Wednesday, November 18, 2009

Today I was PDASed

The formal appraisal system for teachers in Texas is called PDAS, the Professional Development and Appraisal System.  The main portion of this appraisal is a 45-minute visit by the appraiser. Today was my day to be PDASed. Even after all the years I've been in the classroom, I still development the teacher version of test anxiety every time.

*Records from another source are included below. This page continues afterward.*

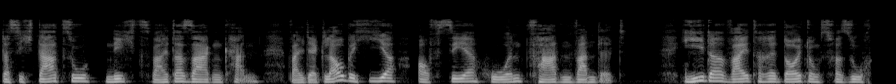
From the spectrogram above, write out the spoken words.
dass ich dazu nichts weiter sagen kann, weil der Glaube hier auf sehr hohen Pfaden wandelt. Jeder weitere Deutungsversuch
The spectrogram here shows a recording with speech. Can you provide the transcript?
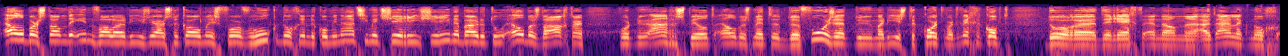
Elbers dan de invaller die juist gekomen is voor Verhoek. Nog in de combinatie met Sherry. Sherry naar buiten toe. Elbers daarachter wordt nu aangespeeld. Elbers met de voorzet nu, maar die is te kort. Wordt weggekopt door de recht. En dan uiteindelijk nog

The students were doing a small-group lab activity today related to elastic forces using a Hooke's Law apparatus.  After a brief discussion, I turned them loose to work in their groups, and I became the "guide on the side" answering questions, providing hints and suggestions, and checking for accuracy and understanding.  My appraiser, an Assistant Principal, sat in with one of the lab groups for the entire period, which I think is a good thing since she was able to talk with the students and see first-hand what they were doing.  When she left, the only comment she made was, "I can't believe how crowded it is in your classroom."  I have 36 student desks in a classroom designed for 24, and being crowded is a way of life for my students.

Now, the waiting begins.  Our appraisal system is housed in an Eduphoria database, so my appraiser has to enter all of her comments and notations into that database.  When she is done, I will get an email so I can go in and read through her comments and see my overall rating.  Our summative evaluation does not occur until the latter part of the spring semester, but this phase constitutes the biggest portion of the overall appraisal, so I'm relieved that I have this part behind me.

Of course, there will be random walk-throughs (affectionately called drive-bys) during the rest of the year, but I have no problem with those since they always catch me teaching.  That's a no-brainer for me since it's, like, my job, but I guess there are more than a few teachers at my school who don't exactly teach every day of the school year.  I came from a private-sector philosophy of, "Do your job or lose your job."  That sentiment doesn't seem to be very pervasive in public education.

2 comments:

KC said...

"When she left, the only comment she made was, "I can't believe how crowded it is in your classroom." I have 36 student desks in a classroom designed for 24, and being crowded is a way of life for my students."

I can hardly believe that an AP would say this. Do they really work in the same building as you? At this point in the school year they not only should know about the crowding, they should be trying to do something about it. Sheesh. I don't envy you working for such administrators.

Mr Dunk said...

Clarification on the issue of crowded classrooms: Our school's current policy for Pre-AP and AP classes is that those classes can have up to 35 students. Limit for other classes is 30 students. Too bad the classrooms were built for 24. Thanks for the comment.